🌱 Quick Tip: The goal here isn’t a perfect recipe; it’s soil that lets water move freely to keep those roots happy and rot-free.
Your Fiddle Leaf Fig is a warm-weather fan. Keep room temps between 65-75°F (18-24°C). Avoid spots where the temperature dips below 50°F (10°C), as that’s a cold shoulder this plant won’t appreciate.
This plant loves moisture in the air, aiming for a humidity level of 40-50%. If your home is on the dry side, a humidifier can help. Just don’t overdo it to avoid attracting pests.
If you’re focused on lush, green foliage—let’s be honest, who isn’t?—then opt for a fertilizer with an NPK ratio of 3-1-2. This formula is tailored to promote vibrant leaf growth and overall plant vitality.
Aim to fertilize every 4-6 weeks during the active growing season, which is from spring to early fall. Always follow the package instructions for dilution and application rates. And don’t forget: winter is your plant’s downtime, so give it a break and skip the fertilization during the colder months.
3. Fiddle Leaf Fig Maintenance and Propagation
Aim to repot your Fiddle Lead Fig every 18-24 months, usually in the spring. Choose a pot that’s 2-3 inches larger in diameter than the current one, ensuring it has good drainage.
Carefully lift your plant, place it in the new pot, and fill around it with fresh, well-draining soil. This gives your plant room to grow and refreshes its soil environment.
If your Fiddle Leaf Fig is looking a bit wild or has some damaged leaves, it might be time for a little haircut.
Using clean, sharp scissors, trim off any dead or yellow leaves and any overly long branches. This will help direct energy to new growth and maintain a pleasing shape.
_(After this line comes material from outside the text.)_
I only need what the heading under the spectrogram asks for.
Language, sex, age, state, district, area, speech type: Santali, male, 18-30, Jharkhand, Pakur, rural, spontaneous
Just be careful not to remove more than 10-15% of the total leaf area at once, as you don’t want to stress the plant.
Cut a leaf or a stem segment that’s about 4-6 inches long, making sure it has at least one leaf attached. Let the cutting sit out for an hour to form a callus on the cut end. Then, place it in a jar of water or directly into soil. Keep it in a warm, bright place but out of direct sunlight.
In a few weeks, you should start to see roots forming. Once they’re a couple of inches long, plant your new baby Fiddle Leaf Fig in its pot and watch it grow!
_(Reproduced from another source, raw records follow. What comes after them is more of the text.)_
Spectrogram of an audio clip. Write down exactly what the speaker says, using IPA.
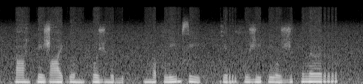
ʕ i̤ p e ʒ ʕ e ɠ o ɦ i̤ f o ʒ ɦ ʏ b | ɦ ɔ f l i b s i | k e r xʷ ɯ ʒ i f ŋʷ ɯ ʒ | ð ɤ r

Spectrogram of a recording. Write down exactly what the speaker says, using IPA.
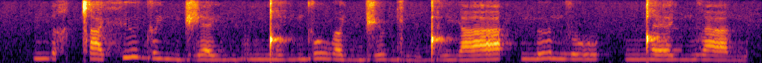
ŋ i χ ǀ a xʲ ɯ d ɯ j n d͡ʒ ɛ j m b u ŋ͡ǃ i lʲ n d u w ʌ j n d͡ʒ ɯ ɡʲ ɛ n ɡ͡ǃ i j a | n ɯ n z u | ŋ͡ǃ ɛ lʲ n z a n

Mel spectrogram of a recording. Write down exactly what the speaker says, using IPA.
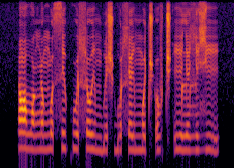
e ðˤ ʊ ŋ e ŋʷ i s i kʷ e ɬ ʊ i̯ m b e ʃ ɡʷ e ɬ e i̯ m ʊ t͡ʃʼ ʊ v t͡ʃʼ i l i ɮ i ʑ i

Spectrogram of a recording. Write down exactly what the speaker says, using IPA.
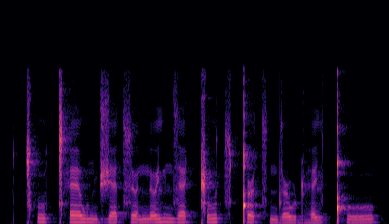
ǀʰ u ǀʰ ɛ w n d͡ʒ ɛ t͡s ɵ n ɵ lʲ n z ɛ ǁ u t͡s ǃ ə˞ t͡s n d ə˞ w ɖʱ ɛ lʲ ǃʰ u

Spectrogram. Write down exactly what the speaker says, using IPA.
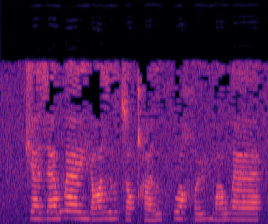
t͡ʃ æ˧ z æ˧˥ w æː˧ j ɑ˩˧ z ɯ˧˥ t͡s o˩˧ qʰ e˩ l ɯ˧ xʷ ɑ˧ χ yː˩˧ m ɑ˩˧ w æː˧

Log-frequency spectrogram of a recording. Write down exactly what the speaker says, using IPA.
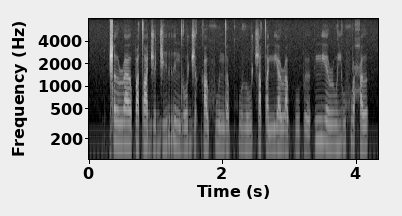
ǁ ə ɹ a ɐ̯ p i tˤ ɐ d͡ʒ ə d͡ʒ i r i n d o d͡ʒ ɐ k ɑ xʷ i n d ɑ kʷʰ ɛ ð u t͡ʃ ə tˤ o mʲ ɑ ɹ ɑ kʷ i p ʏ | mʲ ɛ ɹ u j u xʷ a ħ ə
4. Common Issues
Even the most pampered Fiddle Leaf Figs can face a few challenges. Let’s tackle some of the common issues you might encounter:
- Brown Spots: Often a sign of overwatering or insufficient drainage. Dial back on the H2O and ensure your pot has proper drainage holes.
- Yellow Leaves: Usually an indicator of underwatering or low humidity. Check your watering routine and consider boosting humidity levels.
- Drooping Leaves: If your plant looks a little sad and droopy, it might need more light. Move it to a brighter location but avoid direct sunlight.
- Leaf Loss: Sudden leaf loss can be alarming. It might be due to sudden temperature changes or drafts. Keep your plant in a stable environment.
- Transplant Shock: Noticed your plant looking stressed after repotting? This is known as transplant shock. Keep the soil moist and avoid direct sunlight until the plant acclimates to its new home.
5. Fiddle Leaf Fig Diseases & Pests
While your Fiddle Leaf Fig is relatively hardy, it’s not entirely immune to diseases and pests.
Root rot is the most common disease, usually a result of overwatering and poor drainage. On the pest side, spider mites, aphids, and mealybugs can sometimes be unwelcome visitors.
If you notice any suspicious signs—like webbing or tiny bugs—act quickly. A treatment with insecticidal soap or neem oil can usually nip the problem in the bud.
If you’ve enjoyed learning about the Fiddle Leaf Fig, you might also be interested in expanding your indoor jungle with some other fabulous options. Check out our guides on large leaf houseplants and tall indoor plants for more inspiration.
Remember, every plant has its quirks, but with a bit of love and the right care, your Fiddle Leaf Fig will be more than just a pretty face—it’ll be a thriving member of your home. So, grab that watering can and let’s make your Fiddle Leaf Fig the star it was born to be!